In Mughar, in northern Israel, a 15-year-old Israeli Arab girl died in a
Hezbollah rocket strike, family members said. Three other family members
Israel also hit in Gaza, with the air force bombing three buildings used for
making and storing weapons, according to the Israeli military.
A Palestinian teenager was shot and killed by Israeli troops near Gaza’s
border fence, Palestinian hospital officials said. The Israeli military said
it fired at people who had planted a bomb.
Palestinian militants fired several rockets into southern Israel on Tuesday,
wounding one agricultural worker from Thailand, the Israeli military said.

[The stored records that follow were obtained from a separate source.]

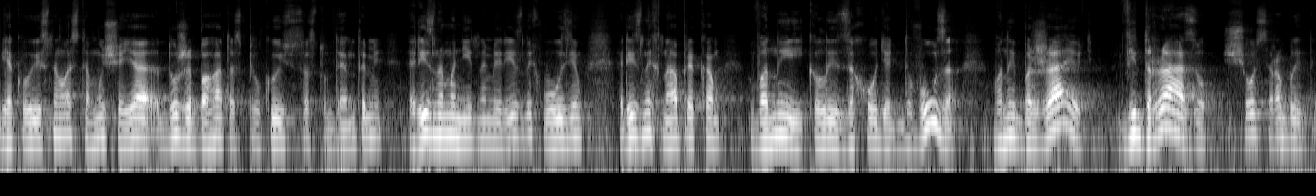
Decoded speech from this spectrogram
Як вияснилось, тому що я дуже багато спілкуюся зі студентами різноманітними, різних вузів, різних напрямків. Вони, коли заходять до вуза, вони бажають відразу щось робити.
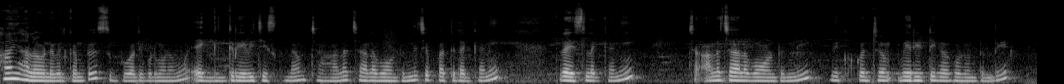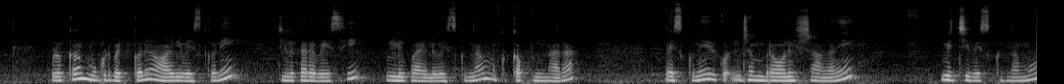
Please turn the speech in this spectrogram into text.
హాయ్ హలో అండి. వెల్కమ్ టు వాళ్ళు. ఇప్పుడు మనము ఎగ్ గ్రేవీ చేసుకుందాం. చాలా చాలా బాగుంటుంది. చపాతీలకు కానీ రైస్లకు కానీ చాలా చాలా బాగుంటుంది. ఇది కొంచెం వెరైటీగా కూడా ఉంటుంది. ఇప్పుడు ఒక ముక్కుడు పెట్టుకొని ఆయిల్ వేసుకొని జీలకర్ర వేసి ఉల్లిపాయలు వేసుకుందాం. ఒక కప్పున్నర వేసుకుని కొంచెం బ్రౌనిష్ రాగానే మిర్చి వేసుకుందాము.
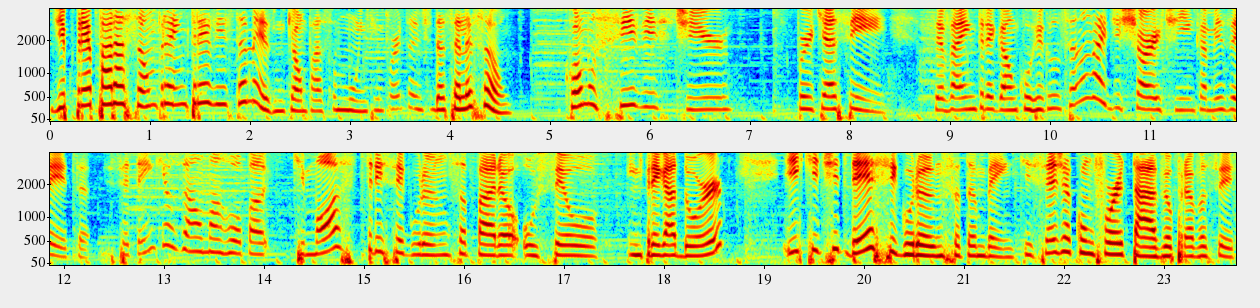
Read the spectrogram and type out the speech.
de preparação para a entrevista mesmo, que é um passo muito importante da seleção. Como se vestir, porque assim, você vai entregar um currículo, você não vai de short e em camiseta. Você tem que usar uma roupa que mostre segurança para o seu empregador e que te dê segurança também, que seja confortável para você.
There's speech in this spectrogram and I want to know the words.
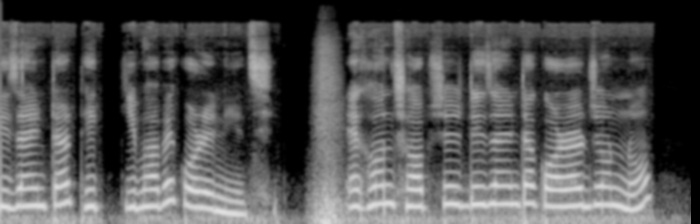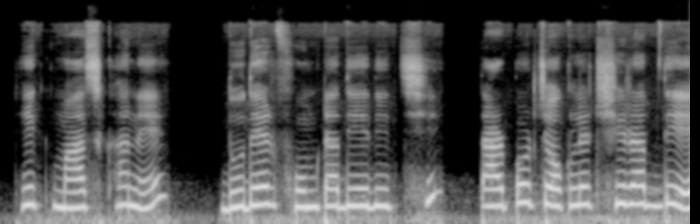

Ms. Rice said: “It is time for a new Middle East. It is time to say to those
that don’t want a different kind of Middle East that we will prevail. They

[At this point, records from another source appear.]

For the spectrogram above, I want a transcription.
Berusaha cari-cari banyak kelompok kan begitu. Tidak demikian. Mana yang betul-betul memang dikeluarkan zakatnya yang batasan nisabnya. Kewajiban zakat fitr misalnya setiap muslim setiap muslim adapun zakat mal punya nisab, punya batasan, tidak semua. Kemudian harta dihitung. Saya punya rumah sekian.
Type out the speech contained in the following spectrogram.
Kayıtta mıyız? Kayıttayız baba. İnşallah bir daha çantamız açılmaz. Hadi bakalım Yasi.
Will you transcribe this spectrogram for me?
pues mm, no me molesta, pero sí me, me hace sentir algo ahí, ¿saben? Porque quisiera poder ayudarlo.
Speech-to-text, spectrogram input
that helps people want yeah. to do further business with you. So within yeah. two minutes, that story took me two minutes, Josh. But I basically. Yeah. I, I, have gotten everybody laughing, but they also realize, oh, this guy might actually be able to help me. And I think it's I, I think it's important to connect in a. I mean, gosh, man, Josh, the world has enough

Ms. Rice and other administration officials have repeatedly blamed Hezbollah
for starting the crisis in Lebanon with a raid into Israel on July 12 that
resulted in the deaths of three Israeli soldiers and the capture of two more
who were taken into Lebanon.
While strongly supporting Israel, the Bush administration does not want to
see the democratically elected Lebanese government harmed by the current
“I have no doubt there are those who wish to strangle a democratic and
sovereign Lebanon in its crib,” Ms. Rice said. “We, of course, also urgently
want to end the violence.”
Saudi Arabia pledged a financial package of $1.5 billion to aid the Lebanese
economy and help rebuild the country, the official Saudi news agency
International support is building for a multinational force in southern
Lebanon, but many issues are unclear, including which countries would send
troops. An American official traveling with Ms. Rice said he believed that
those questions would be worked out.
“I think you will hear about the impossibility of deploying an international
force until the day it is deployed,” the official told reporters, speaking
on condition of anonymity because he was not authorized to speak publicly on
the issue. “But there will be an international force, because all the key
players want it.”
In Rome on Wednesday, Ms. Rice is expected to talk with officials from Arab
and European countries about the possible makeup and mandate of such a
With the United States’ military already stretched with commitments in Iraq
and Afghanistan, Ms. Rice has said she does not anticipate American troops’
being part of a force in Lebanon.
France is perhaps the most likely European country to contribute troops,
given its history with Lebanon. France administered Lebanon as a
protectorate from 1920 to 1943, and the former Lebanese prime minister,
Rafik Hariri, who was killed in a car bombing last year that many believe
was linked to Syria, was a close friend of the French president, Jacques
But France is now resisting the American idea of moving a force in quickly,
insisting on a cease-fire first, followed by a political agreement between
Israel and Lebanon that would also be accepted by Hezbollah, said Jean-Baptiste
Mattéi, the French Foreign Ministry spokesman.
Greg Myre reported from Jerusalem for this article, and Helene Cooper from
Ramallah, West Bank, and Rome. Jad Mouawad contributed reporting from
Beirut, and Elaine Sciolino from Paris.